“Thank you,” I whisper.

Vilma shares a look with me and smiles. I can tell she also is struggling without Hector or his family here with us. He wasn’t just my best friend, he made an impact on all our lives. However, unlike my mom who was able to continue her Christmas tradition, bigger and better than years ago, I couldn’t let go. Hector is my missing can of condensed milk. 

Once again, the sounds of a family coming together over the holidays, stomachs rumbling in the background mixing with the upbeat rhythm of the music in the style of Romeo Santos fill my ears. After I build my walls once again, my eyes open to see everyone beginning to make their way toward the elaborately decorated dinner table originally able to sit six, but, somehow, with Santeria, my mother is able to squeeze in more chairs. I take my place right in front of the desserts. My favorite tres leches cake is in front of me, and I look at it greedily.

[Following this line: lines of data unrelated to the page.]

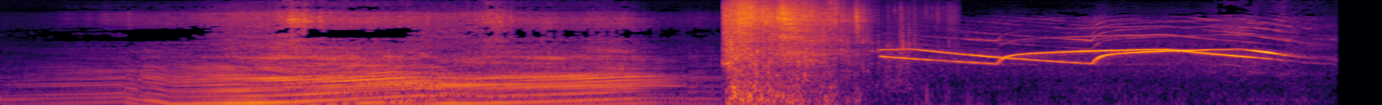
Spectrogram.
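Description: Motorcycle engine running and accelerating under way, then a loud crash about ten seconds in, lasting about two seconds. After the crash an emergency-vehicle siren wails, rising and falling in pitch, until it cuts off near the end.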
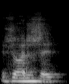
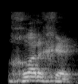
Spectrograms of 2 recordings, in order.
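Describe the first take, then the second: First: The name is said the Portuguese way. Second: The name is said the Spanish way. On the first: The speaker calls it right. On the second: The speaker calls it wrong.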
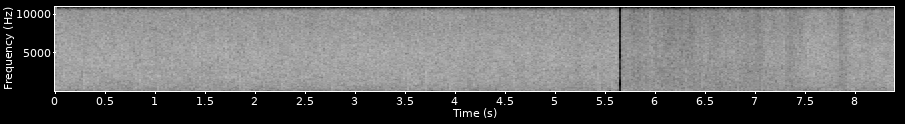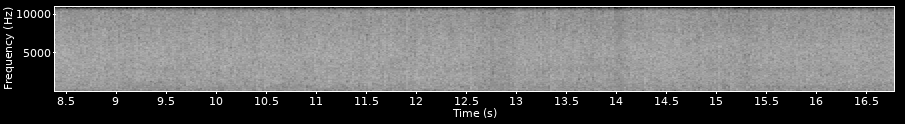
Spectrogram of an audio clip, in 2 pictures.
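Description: Flash flood: a surge of muddy water and woody debris rushing down a dry wash, a loud, steady rush.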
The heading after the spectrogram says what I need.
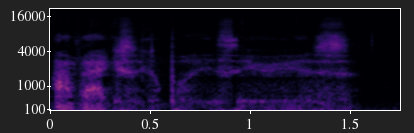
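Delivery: quiet whisper. Insisting to the other speaker that this is meant seriously, whispering. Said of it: "I'm still whispering".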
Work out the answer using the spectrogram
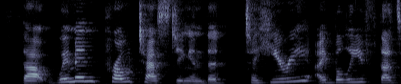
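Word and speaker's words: Tahrir: quote un quote that women protesting in the Tahiri I believe that's how you say it square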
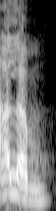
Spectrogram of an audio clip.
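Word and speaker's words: ألم: sekarang alif lam mim Tapi yang di alam nasyrah dibacanya alam Padahal dua-duanya sama bentuk hurufnya alif lam dengan mim yang satu Alif Lam Mim yang kedua alam tidak ada perubahan sama sekali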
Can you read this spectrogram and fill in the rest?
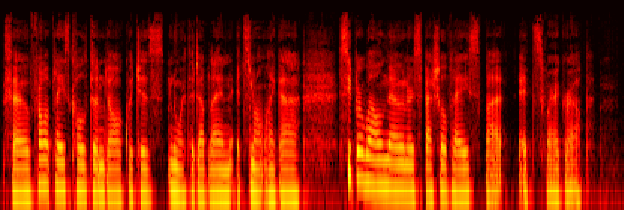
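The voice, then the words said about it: Irish accent. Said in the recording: “If you haven't guessed from the accent, I'm Irish.”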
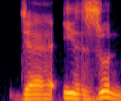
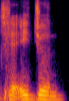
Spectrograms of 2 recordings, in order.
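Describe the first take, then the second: First: The middle consonant is a z sound. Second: The middle consonant is a j sound. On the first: The speaker calls it right. "Jaizun bukan jaijun" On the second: The speaker calls it wrong. "Salah di diperbaiki makhrajnya"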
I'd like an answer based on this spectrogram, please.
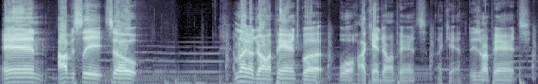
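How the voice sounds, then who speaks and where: Rambling through his life story while drawing, a young man from Memphis, Tennessee, sprinkles in little sound effects. He's a gaming content creator with a Southern accent and a bright, forceful, mid-range voice, a steady tone, and normal speed, with soft background music.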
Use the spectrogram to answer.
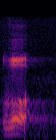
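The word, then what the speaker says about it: غ: Ain yang selanjutnya adalah huruf gho diucapkan seperti kita mengucapkan huruf Kha yaitu diucapkan dari pangkal tenggorokan kita yang membedakannya adalah Kha mengalir nafas dan G tidak mengalir nafas dan keduanya memiliki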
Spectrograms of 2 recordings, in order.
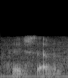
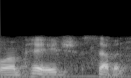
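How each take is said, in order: First: Repeated under the breath in a whisper; whispered aside. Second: Said in the usual way. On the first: Real, not acted. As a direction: whisper the page number to yourself.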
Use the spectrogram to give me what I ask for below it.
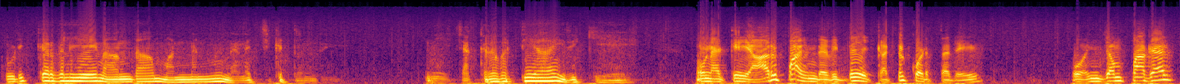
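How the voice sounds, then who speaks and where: A man's voice: medium pitch, big pitch swings, measured pace, pauses often, no room sound. An actor playing a cheerful drinker who admires his drinking companion and offers him his sister in marriage. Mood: admiring. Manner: admiring, theatrical. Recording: dry, muffled film soundtrack.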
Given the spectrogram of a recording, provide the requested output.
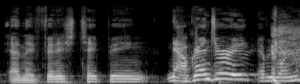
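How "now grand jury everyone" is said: loud, high announcing; excited announcement. Retold or imitated. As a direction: shout it like a herald. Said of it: "They're like".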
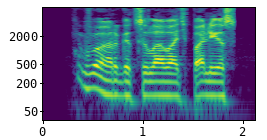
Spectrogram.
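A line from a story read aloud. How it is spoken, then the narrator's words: Chuckling. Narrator (Russian): хохотнул Стоун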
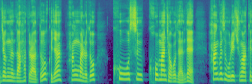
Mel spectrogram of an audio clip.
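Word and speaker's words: Costco: 그래서 코스트코 이렇게 얘기하시면 그거는 저도 좀 듣기가 좀 약간 어색할 때가 있어요. 왜냐면 전혀 발음이 다르니까.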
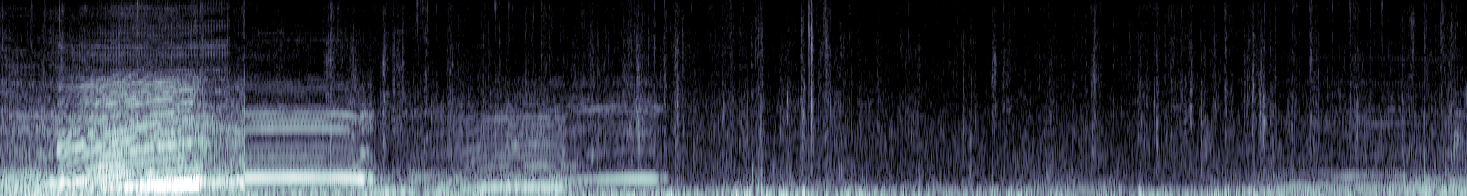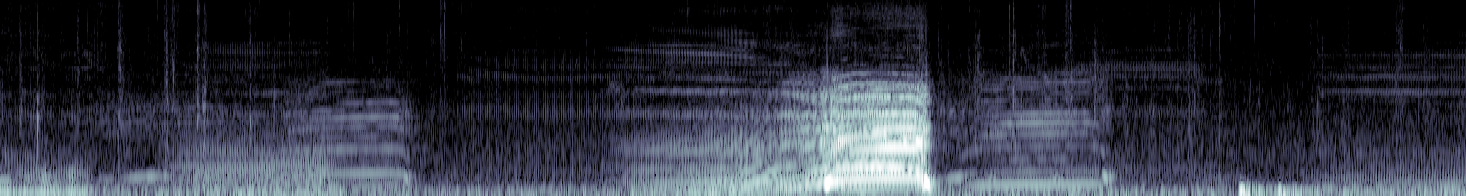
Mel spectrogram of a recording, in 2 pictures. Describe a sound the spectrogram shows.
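Cattle moo and bellow loudly nearby, over and over.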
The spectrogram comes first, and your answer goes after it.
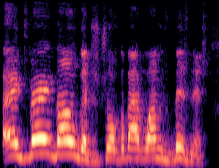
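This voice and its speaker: Man playing young dandy, airy, mock-serious, Victorian comedy, lively swooping intonation. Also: high voice, fast, muffled recording. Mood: airy, flippant. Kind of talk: rehearsed reading of a Victorian stage comedy.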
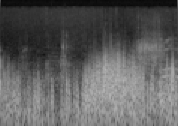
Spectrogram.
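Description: Wind blowing across the camera's microphone: a loud, uneven rush of low noise.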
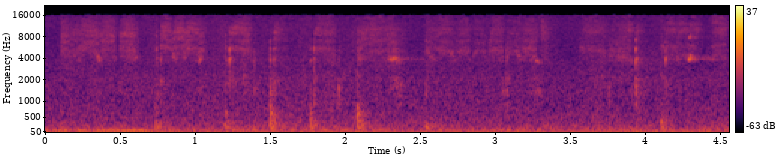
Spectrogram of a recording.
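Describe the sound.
Writing on a board during a sermon: faint, scratchy strokes, short and irregular, with small pauses between them.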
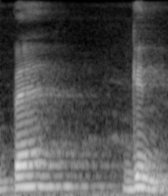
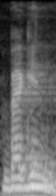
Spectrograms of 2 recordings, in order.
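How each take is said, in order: First: "begin" split in two, BE, long pause, GIN; syllable break. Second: Said in the usual way. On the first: Shown as a demonstration. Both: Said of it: "आपकी ज़बान बीच में एक बार रुकेगी".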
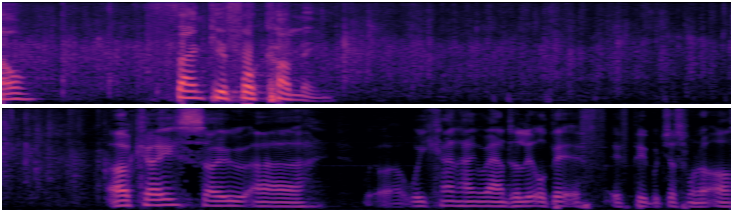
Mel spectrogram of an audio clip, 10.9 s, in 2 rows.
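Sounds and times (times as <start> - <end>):
speech: 0.0 - 0.3, 1.3 - 2.4, 6.3 - 10.9
audience clapping: 0.0 - 6.7.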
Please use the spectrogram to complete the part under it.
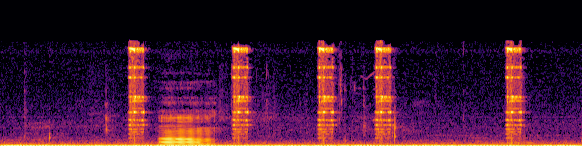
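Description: Short electronic menu blips sound several times.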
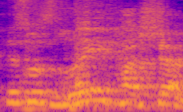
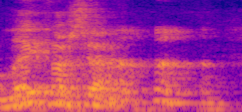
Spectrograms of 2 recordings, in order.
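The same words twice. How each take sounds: First: Said in the usual way. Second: Lev Hashem spelled out slowly, each syllable weighed; slow deliberate name. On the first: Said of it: "That's what it's called". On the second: Shown as a demonstration. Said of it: "That's what it's called, Lev Hashem".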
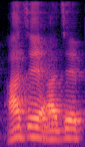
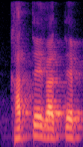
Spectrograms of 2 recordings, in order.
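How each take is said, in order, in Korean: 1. 각 단어는 평범한 모음 소리로 시작합니다. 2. 각 단어는 강한 g 소리로 시작합니다. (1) "우리는 왜 아제 아제 ... 읽느냐" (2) "여기 나오는데 왜 발음이 이러냐"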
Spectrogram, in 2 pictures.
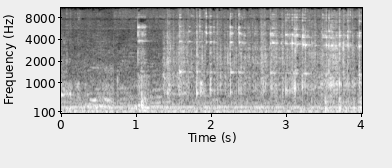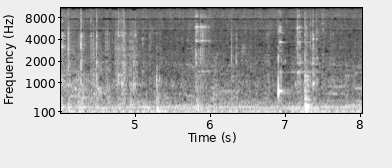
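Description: Ice cubes clatter and clink into a glass jar.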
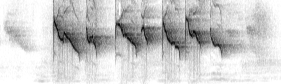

“Uh uh, no. Esta noche usted y los demás se sientan en la otra mesa.” My mother waves her hands toward a second table in the kitchen with identical placemats, plates, cups, and center piece as our dinner table. The children’s table.

“Mother… ya no soy una niña. Make the other kids go there,” I protest, and my cousins who are of close age nod their heads.

“Sucks to suck,” chimes in my eldest cousin Marcos. He just moved to the city last month and his accent heavy on his tongue.

My abuela clears her throat and instantly everyone listens, “Señoras y señores, es hora de orar por esta hermosa noche y esta deliciosa comida.” It’s time to pray.

Holding my head down, I close my eyes and picture him.

Feliz Navidad.”  

A newly-proclaimed Bruja from Brooklyn, Krizia is a writer whose Dominican heritage runs deep in her everyday life. She spends her day reading fiction novels and about the occult, drawing comics, visiting metaphysical shops, and playing with her Shih-Tzu, Shiloh. Currently, she is working on a prose chapbook, a memoir, and a graphic novel. Krizia is unpacked in Pittsburgh, PA until she graduates from the University of Pittsburgh. You can find Krizia on Twitter @KriziaIsamar and Instagram @TinyBlueBackpack

Bruno’s short story, “Feliz Navidad,” was previously published with Paper Trains Literary Journal in their inaugural issue.